Dozens of Colorado cities win $1.t5 million in state funding to tear out bluegrass, install water-wise landscapes
Colorado Water Conservation Board
State legislators created a Colorado River task force. John McClow, a prominent water official, argues that this represents a step backward.
Becky Mitchell has first-ever assignment to represent Colorado full time in body of upper-basin states of Colorado River Basin
Native Americans were not invited to craft the Colorado River Compact in 1922. Now they are at the table — and insist they must be part of solutions.
How will Colorado’s climate change in the next 30 or so years? Hotter, yes. Definitely. Precipitation? That’s a fuzzier picture.
Like hard rains amid the Dust Bowl, Colorado has lots of water almost everywhere. That’s exactly the time to talk about what do as hotter and drier inevitably return.
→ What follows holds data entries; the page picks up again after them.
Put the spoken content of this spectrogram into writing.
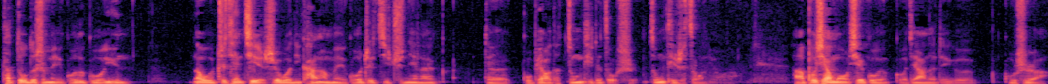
他赌的是美国的国运。那我之前解释过，你看看美国这几十年来的股票的总体的走势，总体是走牛的。啊，不像某些国国家的这个股市啊，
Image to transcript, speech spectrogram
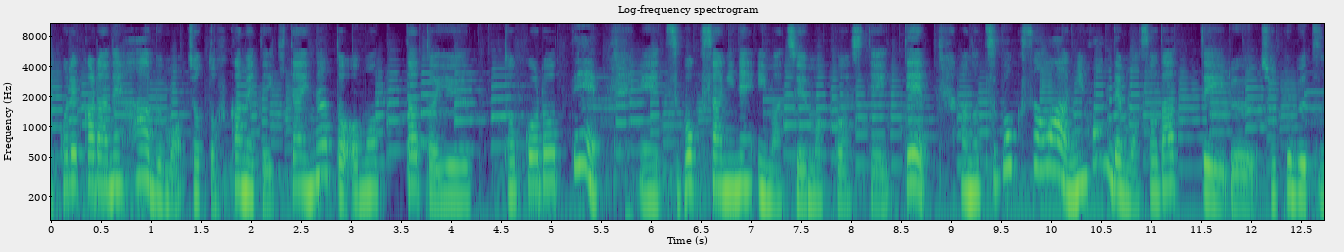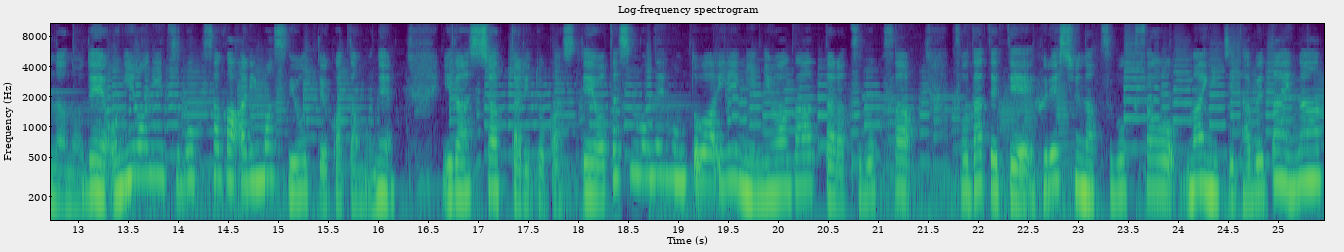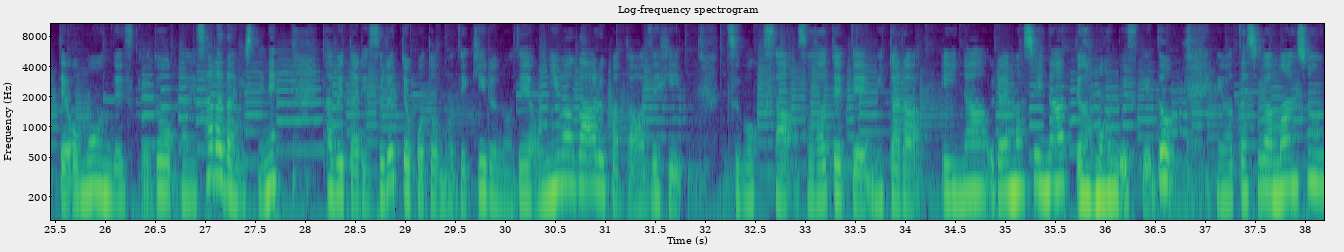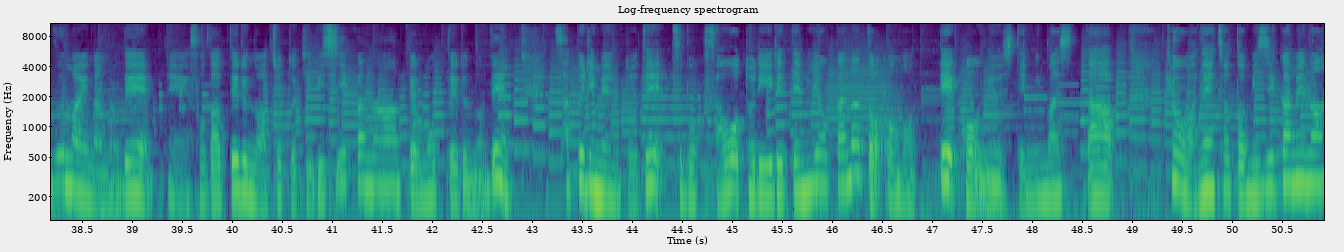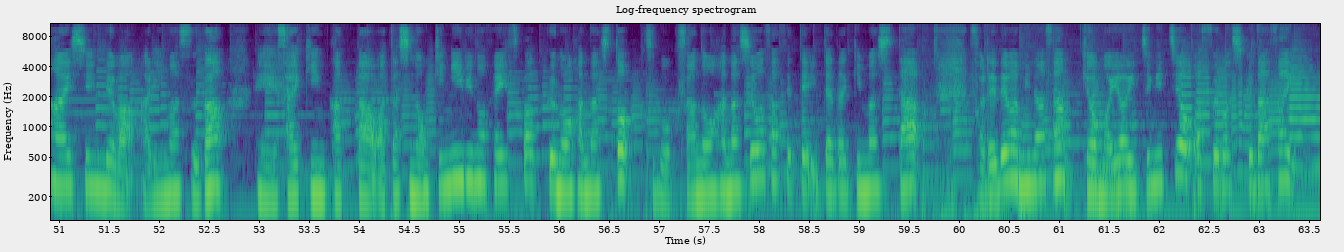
ーこれからねハーブもちょっと深めていきたいなと思ったというところで、えー、ツボ草にね今注目をしていてあのツボ草は日本でも育っている植物なのでお庭にツボ草がありますよっていう方もねいらっしゃったりとかして私もね本当は家に庭があったらツボ草育ててフレッシュなツボ草を毎日食べたいなって思うんですけどサラダにしてね食べたりするってこともできるのでお庭がある方は是非ツボ草育ててみたらいいいいな羨ましいなって思うんですけど、え私はマンション住まいなので、え育てるのはちょっと厳しいかなって思ってるのでサプリメントでツボ草を取り入れてみようかなと思って購入してみました。今日はね、ちょっと短めの配信ではありますが、えー最近買った私のお気に入りのフェイスパックのお話と、つぼくさんのお話をさせていただきました。それでは皆さん、今日も良い一日をお過ごしください。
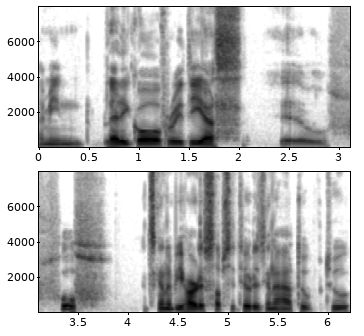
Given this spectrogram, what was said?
I mean letting go of Ruidiaz, uh, oof, it's going to be hard to substitute. It's going to have to to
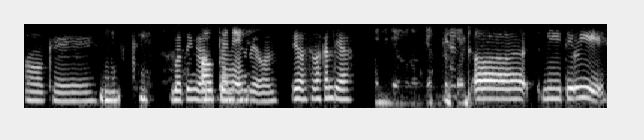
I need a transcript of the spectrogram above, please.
Oke. Okay. Oke. Okay. Berarti nggak harus okay, nih. Ya, on. Ya, silahkan Tia. Uh, nih Tili,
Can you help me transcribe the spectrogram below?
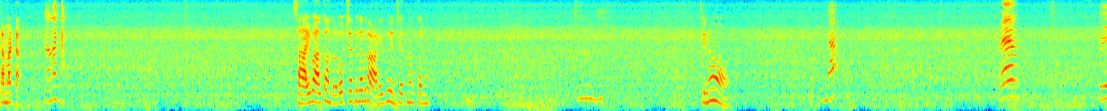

In Denver, before a friendly crowd, a scathing description of the upper basin vs. the lower basin. Guess who was compared to ski town trustafarians?
Colorado is essentially out of “new” water. Can it wring water from external landscaping in urban areas? A task force will be grappling with solutions.
Colorado legislators allocated $2 million for turf removal, a crucial response to the Colorado River Basin’s deepening aridification. Is it enough to do much?
The water conversation in Colorado has had a giant pivot in the last few decades, as was evident in at the annual conference of the Colorado Water Congress in late January.